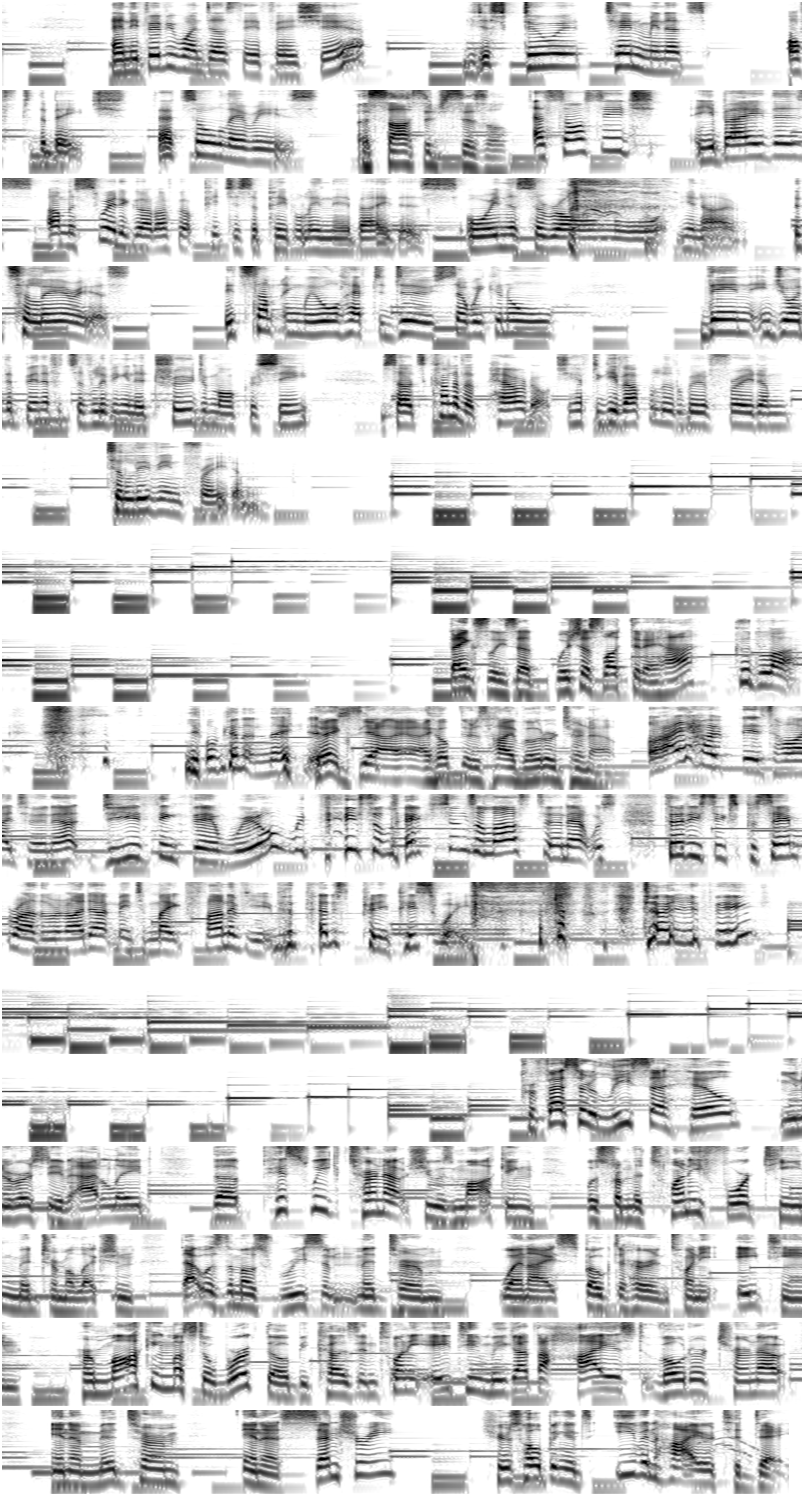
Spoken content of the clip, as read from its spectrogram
And if everyone does their fair share, you just do it, 10 minutes, off to the beach. That's all there is. A sausage sizzle. A sausage, your bathers. I'm a swear to God, I've got pictures of people in their bathers or in a sarong or, you know, it's hilarious. It's something we all have to do so we can all then enjoy the benefits of living in a true democracy. So it's kind of a paradox. You have to give up a little bit of freedom to live in freedom. Thanks, Lisa. Wish us luck today, huh? Good luck. You're going to need it. Thanks. Yeah, I, I hope there's high voter turnout. I hope there's high turnout. Do you think there will with these elections? The last turnout was 36%, brother, and I don't mean to make fun of you, but that is pretty piss weak. don't you think? Professor Lisa Hill, University of Adelaide, the piss weak turnout she was mocking was from the 2014 midterm election. That was the most recent midterm when I spoke to her in 2018. Her mocking must have worked though, because in 2018 we got the highest voter turnout in a midterm in a century. Here's hoping it's even higher today.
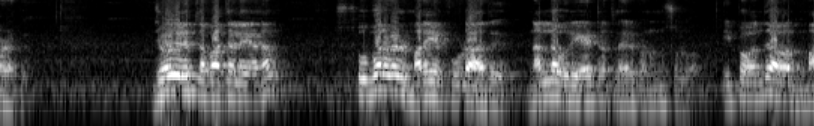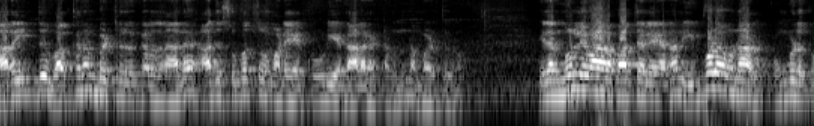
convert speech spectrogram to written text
வழக்கு. ஜோதிடத்தில் பார்த்தாலேயானால் சுபர்கள் மறையக்கூடாது. நல்ல ஒரு ஏற்றத்தில் இருக்கணும்னு சொல்லுவோம் இப்போ வந்து அவர் மறைந்து வக்கரம் பெற்று இருக்கிறதுனால அது சுபத்துவம் அடையக்கூடிய காலகட்டம்னு நம்ம எடுத்துக்கணும். இதன் மூலியமாக பார்த்தாலேயானால் இவ்வளவு நாள் உங்களுக்கு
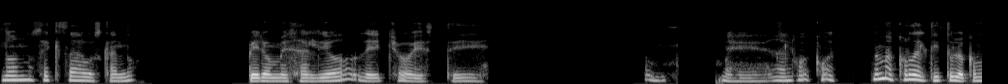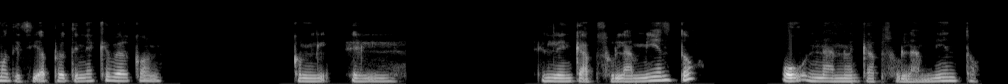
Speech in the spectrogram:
no, no sé qué estaba buscando. Pero me salió, de hecho, este me- algo como- no me acuerdo el título, cómo decía, pero tenía que ver con con el, el, el encapsulamiento o nanoencapsulamiento.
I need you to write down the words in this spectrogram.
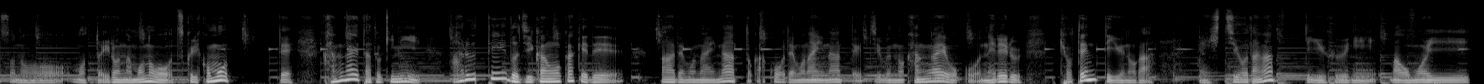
その、もっといろんなものを作り込もうって考えた時に、ある程度時間をかけて、ああでもないなとか、こうでもないなって自分の考えをこう練れる拠点っていうのが必要だなっていうふうに、まあ、思い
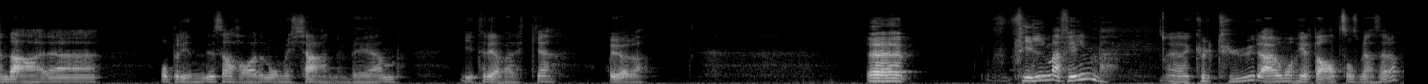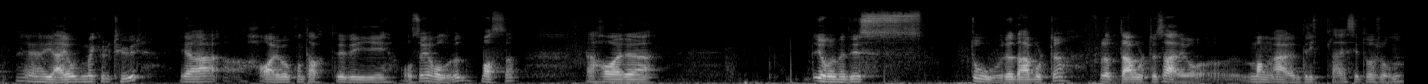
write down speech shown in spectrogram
Men det er eh, Opprinnelig så har det noe med kjerneveden i treverket å gjøre. Eh, film er film. Eh, kultur er jo noe helt annet, sånn som jeg ser det. Eh, jeg jobber med kultur. Jeg har jo kontakter i, også i Hollywood. Masse. Jeg har eh, jobber med de store der borte. For der borte så er det jo Mange er jo drittlei situasjonen.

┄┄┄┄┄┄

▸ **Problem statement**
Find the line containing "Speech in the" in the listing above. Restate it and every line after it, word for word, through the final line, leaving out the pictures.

▸ **Answer for the task**
Speech in the spectrogram:
no, no sé qué estaba buscando. Pero me salió, de hecho, este me- algo como- no me acuerdo el título, cómo decía, pero tenía que ver con con el, el, el encapsulamiento o nanoencapsulamiento.
I need you to write down the words in this spectrogram.
その、もっといろんなものを作り込もうって考えた時に、ある程度時間をかけて、ああでもないなとか、こうでもないなって自分の考えをこう練れる拠点っていうのが必要だなっていうふうに、まあ、思い
write down speech shown in spectrogram
Men det er eh, Opprinnelig så har det noe med kjerneveden i treverket å gjøre. Eh, film er film. Eh, kultur er jo noe helt annet, sånn som jeg ser det. Eh, jeg jobber med kultur. Jeg har jo kontakter i, også i Hollywood. Masse. Jeg har eh, jobber med de store der borte. For der borte så er det jo Mange er jo drittlei situasjonen.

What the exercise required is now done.